This may seem obvious, and to some extent, already a requirement for any knowledge industry job today. However, in a “REMOTE FIRST” environment, especially in a start-up, there’s no IT department helpdesk to call to fix up laptop or your microphone. Team members who can figure out how to troubleshoot, reboot or do basic configuration of their technology are much more productive than those who are typically reliant on an ‘IT person’ to fix things.

We see the ability to quickly learn the tech tools, whether collaborative cloud documents (no save to laptop and email please…), chat software or video calls as an important indicator of a successful remote-first employee. These are foundational skills, in some ways more important than even English language fluency.

High empathy

As a team with over 16 different nationalities, with different styles of communication in both written and spoken forms, we need team members who have high levels of empathy. It’s far too easy to misinterpret the tone and intent of messages or annoy others by setting up meetings at odd times of day due to time zone differences. 

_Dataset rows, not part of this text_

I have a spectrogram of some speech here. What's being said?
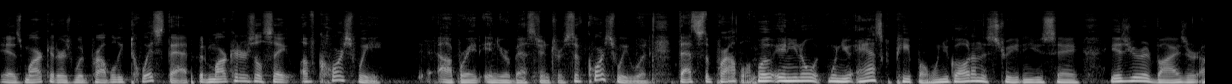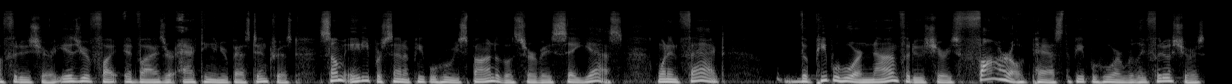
as marketers, would probably twist that. But marketers will say, of course we operate in your best interest. Of course we would. That's the problem. Well, and you know, when you ask people, when you go out on the street and you say, is your advisor a fiduciary? Is your fi- advisor acting in your best interest? Some 80% of people who respond to those surveys say yes, when in fact, the people who are non fiduciaries far outpass the people who are really fiduciaries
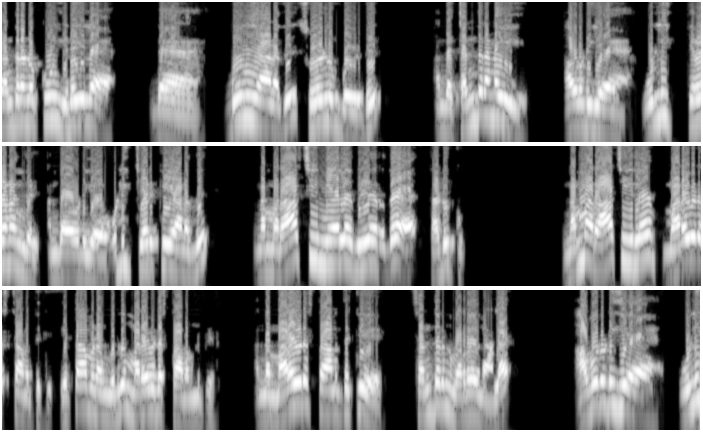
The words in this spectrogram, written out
சந்திரனுக்கும் இடையில இந்த பூமியானது சுழலும் பொழுது அந்த சந்திரனை அவருடைய ஒளி கிரணங்கள் அந்த அவருடைய ஒளி சேர்க்கையானது நம்ம ராசி மேல விழறத தடுக்கும். நம்ம ராசியில மறைவிட ஸ்தானத்துக்கு எட்டாம் இடம்ங்கிறது மறைவிட ஸ்தானம்னு பேர். அந்த மறைவிட ஸ்தானத்துக்கு சந்திரன் வர்றதுனால அவருடைய ஒளி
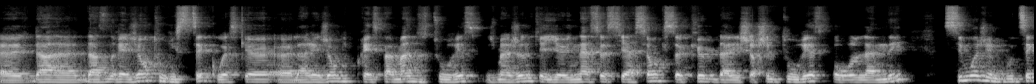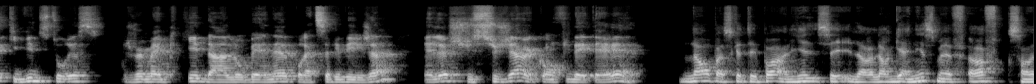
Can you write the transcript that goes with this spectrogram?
euh, dans, dans, une région touristique où est-ce que euh, la région vit principalement du tourisme, j'imagine qu'il y a une association qui s'occupe d'aller chercher le tourisme pour l'amener. Si moi j'ai une boutique qui vit du tourisme, je veux m'impliquer dans l'OBNL pour attirer des gens, mais là, je suis sujet à un conflit d'intérêts. Non, parce que tu n'es pas en lien. L'organisme offre son,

We find that people who have a strong sense of empathy (e.g. as a simple indicator, they would indicate both parties’ time zone when scheduling meetings), to be much better adept to dealing with communication challenges and being effective team members in a remote-first environment. Some indicators, like experience with working across time zones, or having been well travelled (with a strong traveller’s point of view, vs a tourist point of view), are good signs in this respect.

Clarity of communication

This is true for any regular organisation but is made even more important in “REMOTE FIRST” organisations. With less opportunities to re-clarify at the water cooler or other interactions in the office, the ability to communicate well in writing and verbally are more important than ever. We appreciate structured communication and concise verbal communication.

The challenge to assess these three characteristics, and also other signals are also made tougher in a video-meeting set up. I do miss the days when I could do the coffee cup interview test. In-person at the office, I’d go with the candidate to the pantry, help get them a cup of beverage, bring them along to the interview room, and observe whether they later offered to help take it back to the pantry or assume ‘someone else would do it’!

We founded Rainforest in the midst of the Covid pandemic in early 2021. As an e-commerce aggregator that buys and builds e-commerce brands, growing the brands globally, we saw an opportunity to make the most of the pandemic situation by going “REMOTE FIRST”, i.e. we predominantly worked remotely, outside of a fixed office environment. As we grew, we took this further, and now have no office at all in any location. Our employees can work from anywhere.

We learnt that while most candidates that applied to us say they are comfortable to be part of a “REMOTE FIRST” team, the above characteristics stood out to be better indicators than others of being a successful “REMOTE FIRST” team member at Rainforest. We continue to look for these three traits to ensure they would thrive in our organisation.